What to work on ▸
Set down the entries that follow exactly as written, leaving out any images.

--- Extracted information Enclosed Below ---

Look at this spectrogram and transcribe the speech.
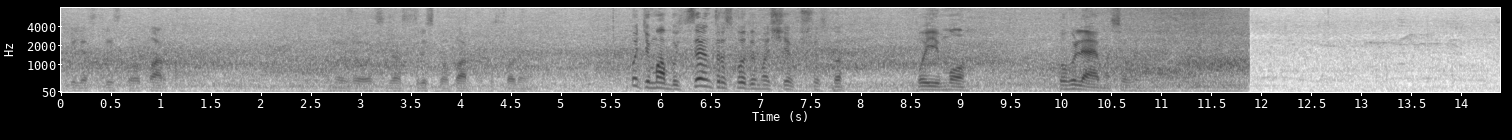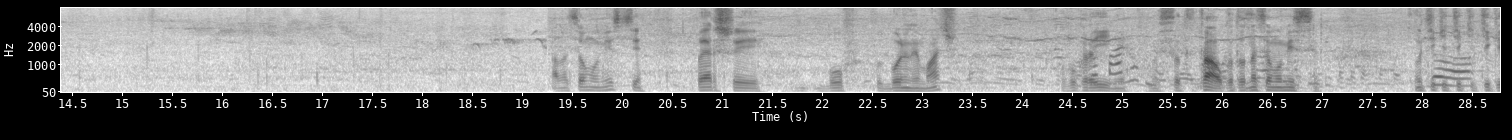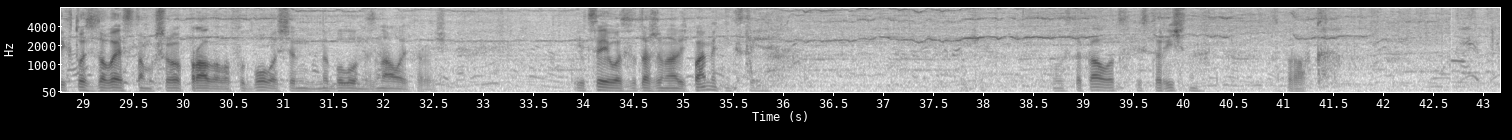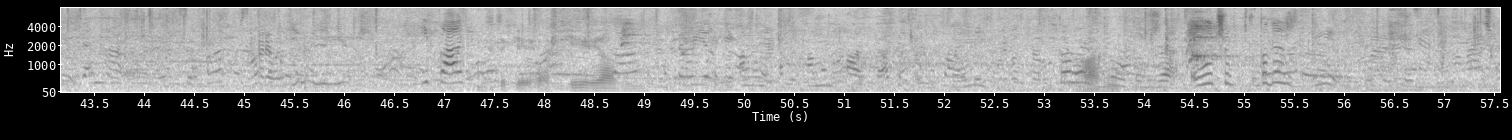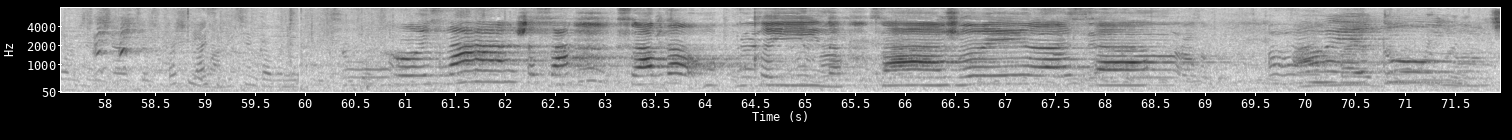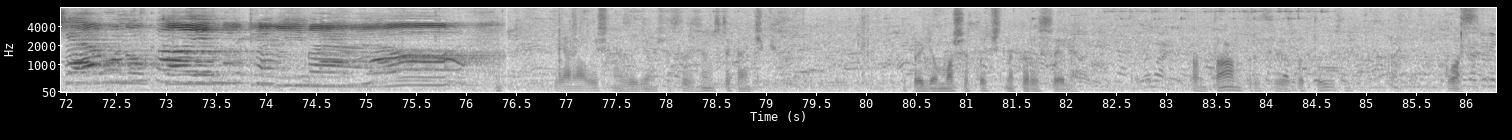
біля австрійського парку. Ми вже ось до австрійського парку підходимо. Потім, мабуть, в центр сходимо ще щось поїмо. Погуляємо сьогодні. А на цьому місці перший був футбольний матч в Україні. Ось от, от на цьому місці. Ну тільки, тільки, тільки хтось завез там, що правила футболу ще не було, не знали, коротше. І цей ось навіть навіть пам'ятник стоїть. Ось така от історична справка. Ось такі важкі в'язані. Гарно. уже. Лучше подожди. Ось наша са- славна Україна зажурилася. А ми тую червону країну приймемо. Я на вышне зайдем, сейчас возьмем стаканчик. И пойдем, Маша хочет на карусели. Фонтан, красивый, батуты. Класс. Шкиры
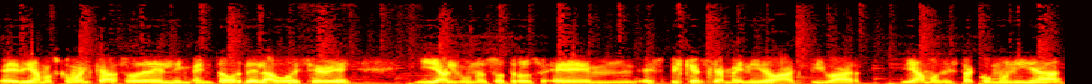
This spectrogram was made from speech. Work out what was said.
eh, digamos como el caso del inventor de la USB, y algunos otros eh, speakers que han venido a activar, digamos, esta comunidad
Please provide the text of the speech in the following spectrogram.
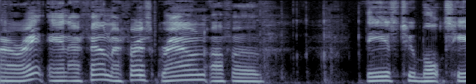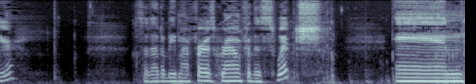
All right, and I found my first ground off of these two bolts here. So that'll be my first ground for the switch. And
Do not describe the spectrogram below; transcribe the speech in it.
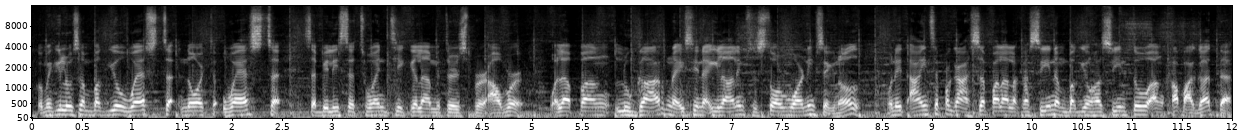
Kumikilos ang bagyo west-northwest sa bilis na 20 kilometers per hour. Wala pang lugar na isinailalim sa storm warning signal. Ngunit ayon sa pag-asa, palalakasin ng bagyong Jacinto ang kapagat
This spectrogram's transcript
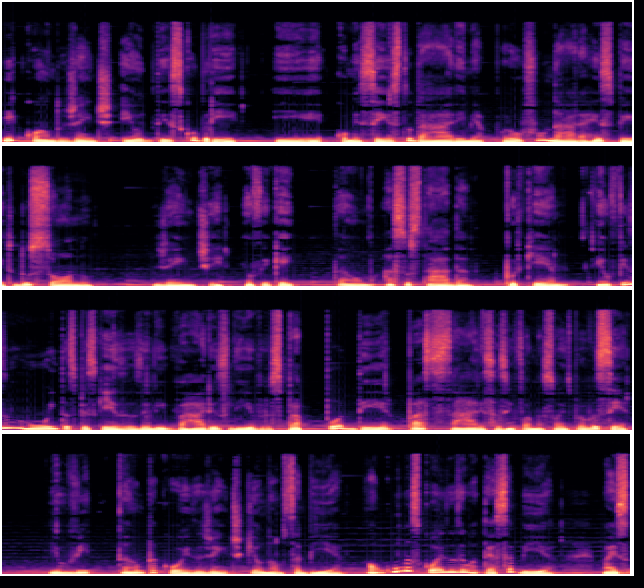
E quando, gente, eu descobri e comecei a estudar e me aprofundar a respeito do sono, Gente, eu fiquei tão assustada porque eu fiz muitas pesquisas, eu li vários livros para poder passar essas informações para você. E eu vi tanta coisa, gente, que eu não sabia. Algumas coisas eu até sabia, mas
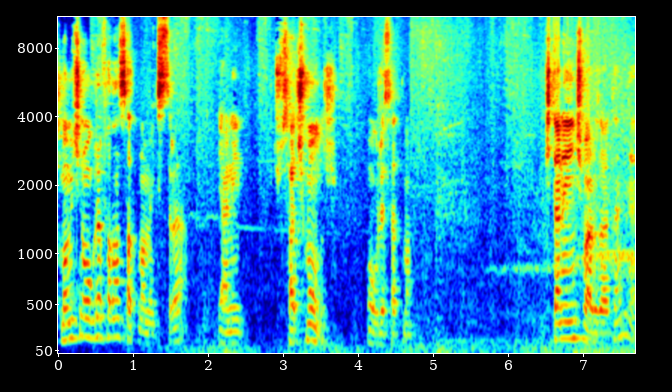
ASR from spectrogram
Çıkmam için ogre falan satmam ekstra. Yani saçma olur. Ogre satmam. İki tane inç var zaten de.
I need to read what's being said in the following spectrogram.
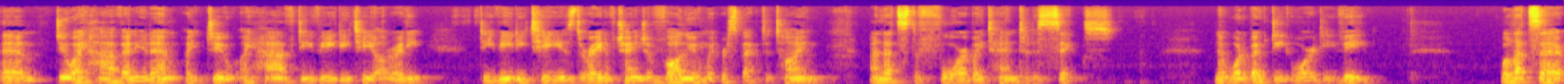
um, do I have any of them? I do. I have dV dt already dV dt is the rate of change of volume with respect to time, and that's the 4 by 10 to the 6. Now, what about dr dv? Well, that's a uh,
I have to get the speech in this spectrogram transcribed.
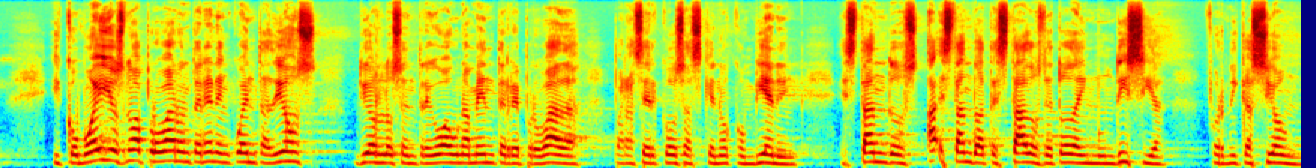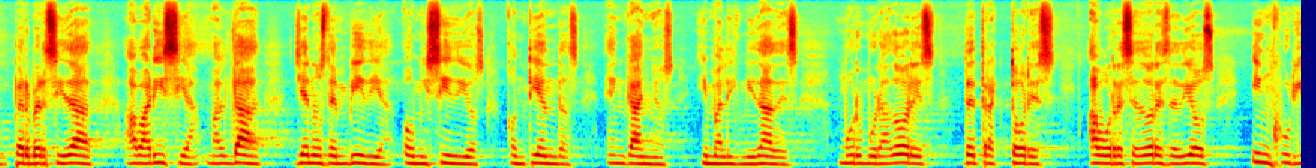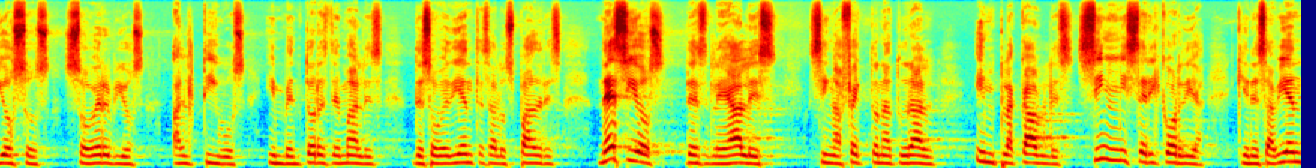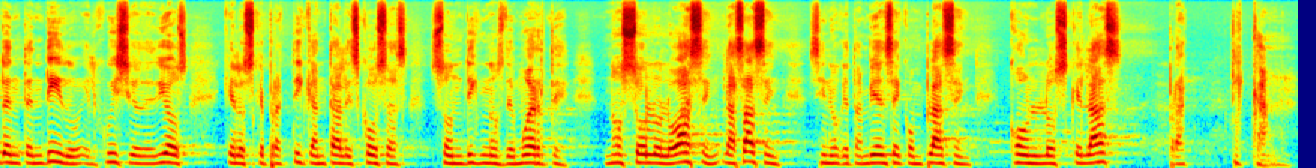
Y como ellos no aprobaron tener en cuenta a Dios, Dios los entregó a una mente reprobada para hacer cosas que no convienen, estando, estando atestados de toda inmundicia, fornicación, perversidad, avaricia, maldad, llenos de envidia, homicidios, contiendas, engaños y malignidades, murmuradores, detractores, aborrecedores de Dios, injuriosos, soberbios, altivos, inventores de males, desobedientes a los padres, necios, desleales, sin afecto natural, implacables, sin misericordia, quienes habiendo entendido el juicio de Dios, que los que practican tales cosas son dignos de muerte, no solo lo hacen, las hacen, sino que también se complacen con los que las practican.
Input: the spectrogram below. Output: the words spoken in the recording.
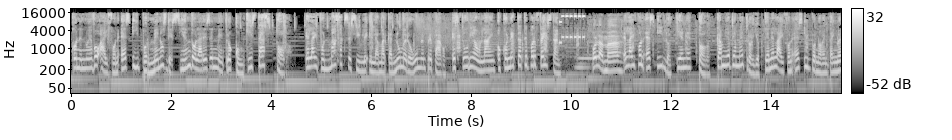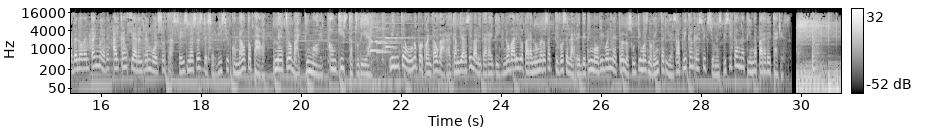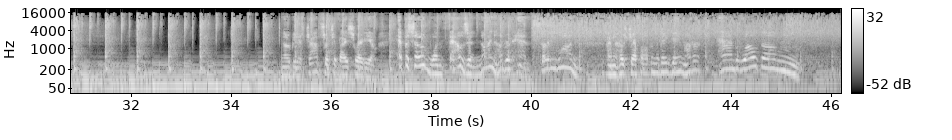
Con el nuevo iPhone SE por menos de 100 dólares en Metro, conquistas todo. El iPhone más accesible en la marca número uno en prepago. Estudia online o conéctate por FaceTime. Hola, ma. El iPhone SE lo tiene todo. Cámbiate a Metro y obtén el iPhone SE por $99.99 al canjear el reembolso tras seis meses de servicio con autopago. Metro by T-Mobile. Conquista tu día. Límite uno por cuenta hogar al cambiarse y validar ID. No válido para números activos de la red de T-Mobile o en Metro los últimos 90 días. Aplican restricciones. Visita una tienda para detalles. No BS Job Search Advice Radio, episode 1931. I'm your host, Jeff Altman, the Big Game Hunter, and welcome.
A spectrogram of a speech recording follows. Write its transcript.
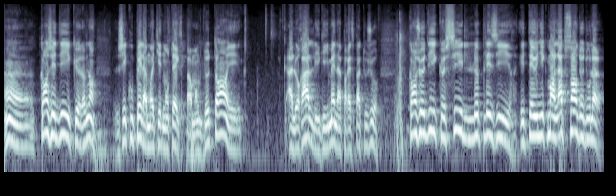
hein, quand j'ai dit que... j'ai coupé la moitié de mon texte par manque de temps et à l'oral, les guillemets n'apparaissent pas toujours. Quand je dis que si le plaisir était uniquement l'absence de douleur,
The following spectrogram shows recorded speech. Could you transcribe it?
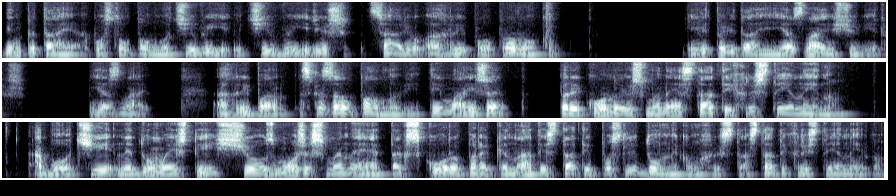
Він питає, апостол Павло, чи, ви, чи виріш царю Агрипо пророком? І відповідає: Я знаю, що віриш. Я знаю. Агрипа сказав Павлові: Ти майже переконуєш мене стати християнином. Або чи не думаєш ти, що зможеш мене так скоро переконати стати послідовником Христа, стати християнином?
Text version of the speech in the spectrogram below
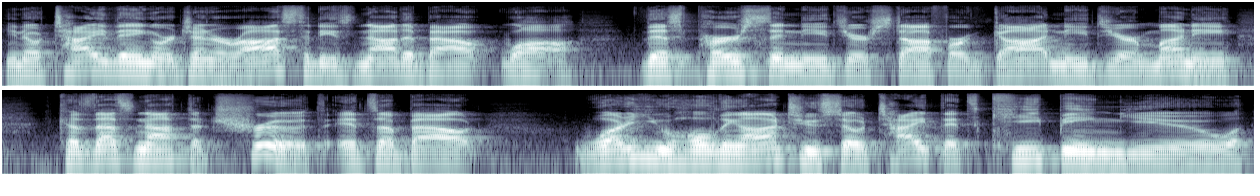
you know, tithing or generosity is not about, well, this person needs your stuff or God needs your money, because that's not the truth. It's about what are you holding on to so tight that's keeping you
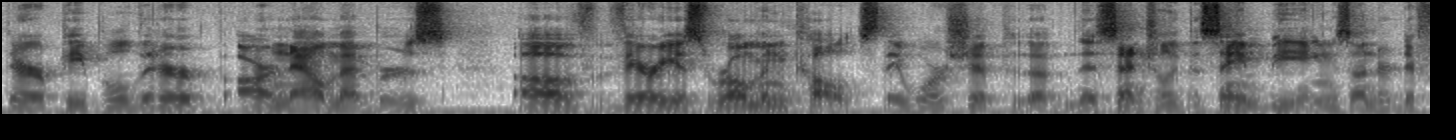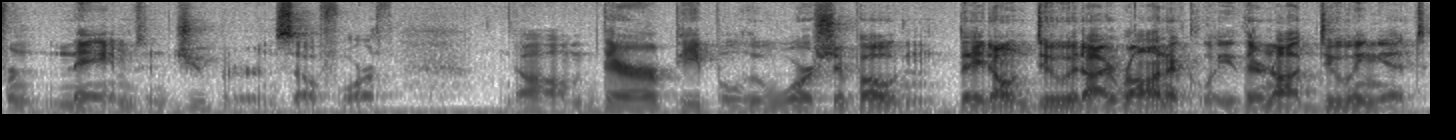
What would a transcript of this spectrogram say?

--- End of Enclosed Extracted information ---

Exercise solution ▸
Look at this spectrogram and transcribe the speech.
біля австрійського парку. Ми вже ось до австрійського парку підходимо. Потім, мабуть, в центр сходимо ще щось поїмо. Погуляємо сьогодні. А на цьому місці перший був футбольний матч в Україні. Ось от, от на цьому місці. Ну тільки, тільки, тільки хтось завез там, що правила футболу ще не було, не знали, коротше. І цей ось навіть навіть пам'ятник стоїть. Ось така от історична справка. Ось такі важкі в'язані. Гарно. уже. Лучше подожди. Ось наша са- славна Україна зажурилася. А ми тую червону країну приймемо. Я на вышне зайдем, сейчас возьмем стаканчик. И пойдем, Маша хочет на карусели. Фонтан, красивый, батуты. Класс. Шкиры
This spectrogram was made from speech. Work out what was said.
eh, digamos como el caso del inventor de la USB, y algunos otros eh, speakers que han venido a activar, digamos, esta comunidad
Please provide the text of the speech in the following spectrogram.
All right, and I found my first ground off of these two bolts here. So that'll be my first ground for the switch. And
Do not describe the spectrogram below; transcribe the speech in it.
Kumikilos ang bagyo west-northwest sa bilis na 20 kilometers per hour. Wala pang lugar na isinailalim sa storm warning signal. Ngunit ayon sa pag-asa, palalakasin ng bagyong Jacinto ang kapagat
This spectrogram's transcript
E quando, gente, eu descobri e comecei a estudar e me aprofundar a respeito do sono, Gente, eu fiquei tão assustada porque eu fiz muitas pesquisas, eu li vários livros para poder passar essas informações para você. E eu vi tanta coisa, gente, que eu não sabia. Algumas coisas eu até sabia, mas
ASR from spectrogram
Çıkmam için ogre falan satmam ekstra. Yani saçma olur. Ogre satmam. İki tane inç var zaten de.
I need to read what's being said in the following spectrogram.
um, do I have any of them? I do. I have dV dt already dV dt is the rate of change of volume with respect to time, and that's the 4 by 10 to the 6. Now, what about dr dv? Well, that's a uh,
I have to get the speech in this spectrogram transcribed.
Y como ellos no aprobaron tener en cuenta a Dios, Dios los entregó a una mente reprobada para hacer cosas que no convienen, estando, estando atestados de toda inmundicia, fornicación, perversidad, avaricia, maldad, llenos de envidia, homicidios, contiendas, engaños y malignidades, murmuradores, detractores, aborrecedores de Dios, injuriosos, soberbios, altivos, inventores de males, desobedientes a los padres, necios, desleales, sin afecto natural, implacables, sin misericordia, quienes habiendo entendido el juicio de Dios, que los que practican tales cosas son dignos de muerte, no solo lo hacen, las hacen, sino que también se complacen con los que las practican.
Input: the spectrogram below. Output: the words spoken in the recording.
Con el nuevo iPhone SE por menos de 100 dólares en Metro, conquistas todo. El iPhone más accesible en la marca número uno en prepago. Estudia online o conéctate por FaceTime. Hola, ma. El iPhone SE lo tiene todo. Cámbiate a Metro y obtén el iPhone SE por $99.99 al canjear el reembolso tras seis meses de servicio con autopago. Metro by T-Mobile. Conquista tu día. Límite uno por cuenta hogar al cambiarse y validar ID. No válido para números activos de la red de T-Mobile o en Metro los últimos 90 días. Aplican restricciones. Visita una tienda para detalles. No BS Job Search Advice Radio, episode 1931. I'm your host, Jeff Altman, the Big Game Hunter, and welcome.
A spectrogram of a speech recording follows. Write its transcript.
hein, quand j'ai dit que... j'ai coupé la moitié de mon texte par manque de temps et à l'oral, les guillemets n'apparaissent pas toujours. Quand je dis que si le plaisir était uniquement l'absence de douleur,
The following spectrogram shows recorded speech. Could you transcribe it?
Він питає, апостол Павло, чи, ви, чи виріш царю Агрипо пророком? І відповідає: Я знаю, що віриш. Я знаю. Агрипа сказав Павлові: Ти майже переконуєш мене стати християнином. Або чи не думаєш ти, що зможеш мене так скоро переконати стати послідовником Христа, стати християнином?
Text version of the speech in the spectrogram below
you know, tithing or generosity is not about, well, this person needs your stuff or God needs your money, because that's not the truth. It's about what are you holding on to so tight that's keeping you
What would a transcript of this spectrogram say?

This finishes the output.